Stay hungry but stay humble. You’ve just launched the biggest product of the year. Sales and awareness have skyrocketed and your brand is a media darling. What do you do? Take a moment to let it soak in and then get back to work—as if it never happened. Epstein recently commented that after a World Series win you can either get complacent or grow even hungrier because now that you’ve tasted it, there’s no real in between. When kicking off a follow-up program, campaign or launch, be just as aggressive—or even more so.
Treat each subsequent project with the same passion and excitement as your first one, along with adequate caution to remain grounded. Remember the strategizing, time and dedication it took to win the first time around? While your brand might be on top of the world today, it could be a has-been tomorrow.
Take advantage of the spotlight. Find ways to keep the positive momentum going for your brand as long as you can while planning your second act. After the Cubs won, the news media covered everything they did. Players made the talk show rounds; team members attended a fellow player’s wedding; they went to the White House; retired catcher David Rossi joined “Dancing with the Stars.” And just like that, the 2017 season was here. By executing a phased marketing and PR plan that includes a media campaign, public appearances, social posts, etc., your brand will still be buzzing by the time you’re ready for your next launch.
Keep in mind what worked, but continue to evolve. When planning a follow-up launch or campaign, be sure to leverage tactics and ideas that helped yield your success. That said, don’t lose sight of current consumer and societal trends that are sure to influence your brand. During the off-season, Cubs manager Joe Maddon said it’s important to be uncomfortable in order to continue to grow and not become stagnant. This is true for both baseball and marketing.
What can you do this time around that remains true to your brand but demonstrates a clear evolution? Perhaps it’s pushing the creative envelope in your content creation or targeting a new group of influencers. Consider bringing your brand or program to life on the consumer level through an experiential activation. Try new platforms that will resonate with your audience.
Be synonymous with October. When you think of MLB’s postseason and World Series winners, teams like the Yankees and Red Sox immediately come to mind. For the Cubs, this is the end goal that encompasses everything they’re working toward.

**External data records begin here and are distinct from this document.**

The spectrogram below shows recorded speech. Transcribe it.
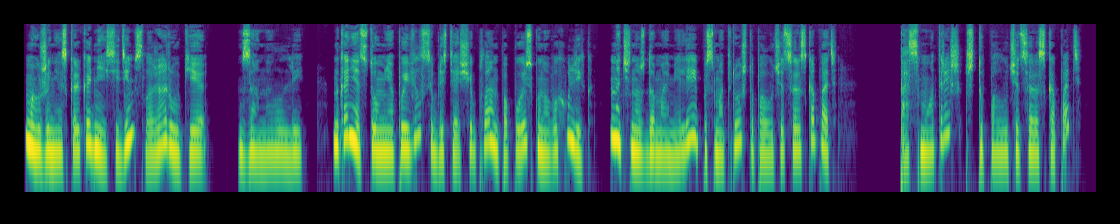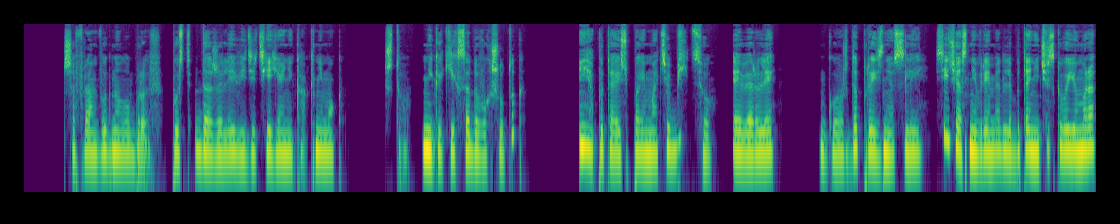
«Мы уже несколько дней сидим, сложа руки», — заныл Ли. «Наконец-то у меня появился блестящий план по поиску новых улик. Начну с дома Амелии и посмотрю, что получится раскопать». «Посмотришь, что получится раскопать?» Шафран выгнул бровь, пусть даже Ли видеть ее никак не мог. Что, никаких садовых шуток? «Я пытаюсь поймать убийцу, Эверли», — гордо произнес Ли. «Сейчас не время для ботанического юмора.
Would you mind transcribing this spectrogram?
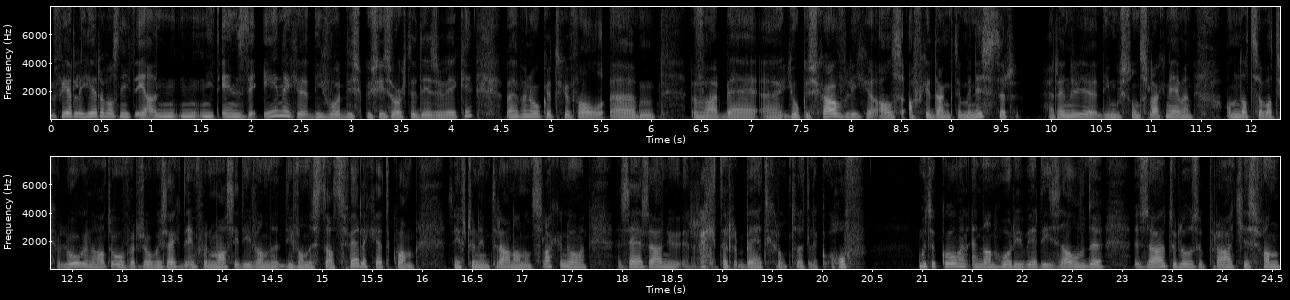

Tech brands might take the same approach with the Consumer Electronics Show, car brands with the L.A. or Detroit Auto Show, and food brands with Natural Products Expo West—whatever the biggest national stage is for your industry to show off your success. With expectations high at these events, you have to make a memorable impact. Once you have a few key wins under your belt, your brand will make the climb from lucky newcomer to best of the best—and may even become a marketing case study.
Only time will tell how far the Cubs make it this season. But if they stay grounded and focused, they have the potential to become one of the most dominant teams in sports history. The same can be said for a brand. It’s tough to remain brilliant and innovative—it takes the right combination of components, but it can be done.
By developing and following a comprehensive and consistent game plan, you’ll win with every product launch or campaign. Consumers will become fanatics and keep coming back to see what’s next. In the end, you might just create a passion brand with a passionate following.
Tara Reid, vice president of Havas Formula’s Chicago division, has more than a decade of experience spearheading creative, integrated PR programs for brands across categories such as CPG, health and fitness, retail and consumer electronics. Her marketing industry insights and valued strategic counsel have established her as a trusted partner to clients including Hefty, AutoZone and Bertolli.